Then instead of creating dai and managing all these collaterals stuff, you can just buy it with eth.
So let’s say you have $100,000 in savings (yer right!), and you think stocks are maybe a bit too high, or that the dollar will strengthen, or you just want to have some fairly quickly accessible savings.
Bank based savings accounts are for the latter, but if you leave it there you’ll lose money due to inflation as banks give basically 0% in interest for an instant savings account.
So instead you can take $10,000, turn it into tokenized dollar dai, send it to the blockchain savings account, and get 4% a year.
For that, you first need to buy eth and turn eth into dai. If a significant number did this, eth’s price might rise. So perhaps it would be wise to keep at least a bit of that eth, instead of turning it all into dai.
If a significant number did this and kept some eth… well you can probably see where we going.
2020, The Rise of ETH?
As ethereum, at least for now, is the gateway to a whole new world of innovation in the defiance space, it may be the case the asset is undervalued, and perhaps significantly so.
That’s to be expected because just as bulls get euphoric and lose touch with reality, so do bears.
The latter have arguably been given plenty of bear reasons, but now that all this bearness has been let out of the system, it’s not clear what other negative is to be said about eth.
Yes, upgrades have been delayed because complex, or minecraft, or who knows.
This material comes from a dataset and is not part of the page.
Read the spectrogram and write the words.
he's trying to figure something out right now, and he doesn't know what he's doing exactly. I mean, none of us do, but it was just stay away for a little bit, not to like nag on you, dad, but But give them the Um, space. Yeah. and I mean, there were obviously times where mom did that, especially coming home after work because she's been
You might not even be sure whether they will ever launch.
Yes, eth devs, like bitcoin devs, can be arrogant with bad communication skills and dismissive of “investors.” Some have even left, slowing down things.
There’s no clear monetary policy – well, technically. Practically the intention is to reduce inflation to near zero.
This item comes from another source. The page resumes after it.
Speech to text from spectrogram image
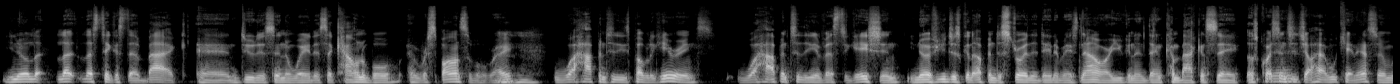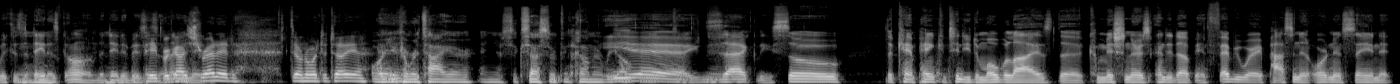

All them ICOs sold and sold and many of them have nothing to show for it, with smart contracts still backdoored as a rule. That makes them semi-decentralized.
But throughout two years of bear all of this came out, and much more, yet ethereum still spent a year flat at $130.
Presumably that means all the negatives have been priced in, and the market still thinks – even very stubbornly – that eth is worth at least $130.
So if it can’t go down any further, presumably that means it has to go up because a lot of the potential has been overlooked during the bear, and things like the Dai Savings Rate launched only a few weeks ago.
That might seem like only one thing, but defi is or can be a raft of applications that basically slowly and gradually automate more financial services and improve upon banks as well as other financial entities.
Moreover the delay of upgrades has been priced in, but it’s not too clear whether their potential launch has been priced in as well.
Does the market for example really believe that ethereum’s inflation will fall to near zero or maybe even negative through fee burning?
Has potential demand to get interest through Proof of Stake (PoS) on a digital asset that has significant network effects been priced in? What of the out of market locked eth once PoS goes out? What of the new plans for sharding that start with turning eth1x into a PoS shard, with then other shards presumably revolving around it. Meaning the current ecosystem, with its synergy and all else, is kept as one.
We could go on, but ethereum has been declared dead this year and as you all know, what is dead can never die.
So it will probably rise again because there’s a lot of work to be done, there are a lot of low fruits to pick, there’s a lot of innovation that is being built, is in the process of being launched, and some in the drawing board or even not there yet.
The business model of Compound for example is a pretty interesting one. As it happens, you don’t quite need a token to fund open source projects.
And where it comes to valuation, if we take just one aspect like potentially automating some banking services, and we say a 20% chance of gaining even 1% of that market, we’d still be speaking trillions.
It’s not the strongest that survive, nor the most intelligent, but those more adaptable to change.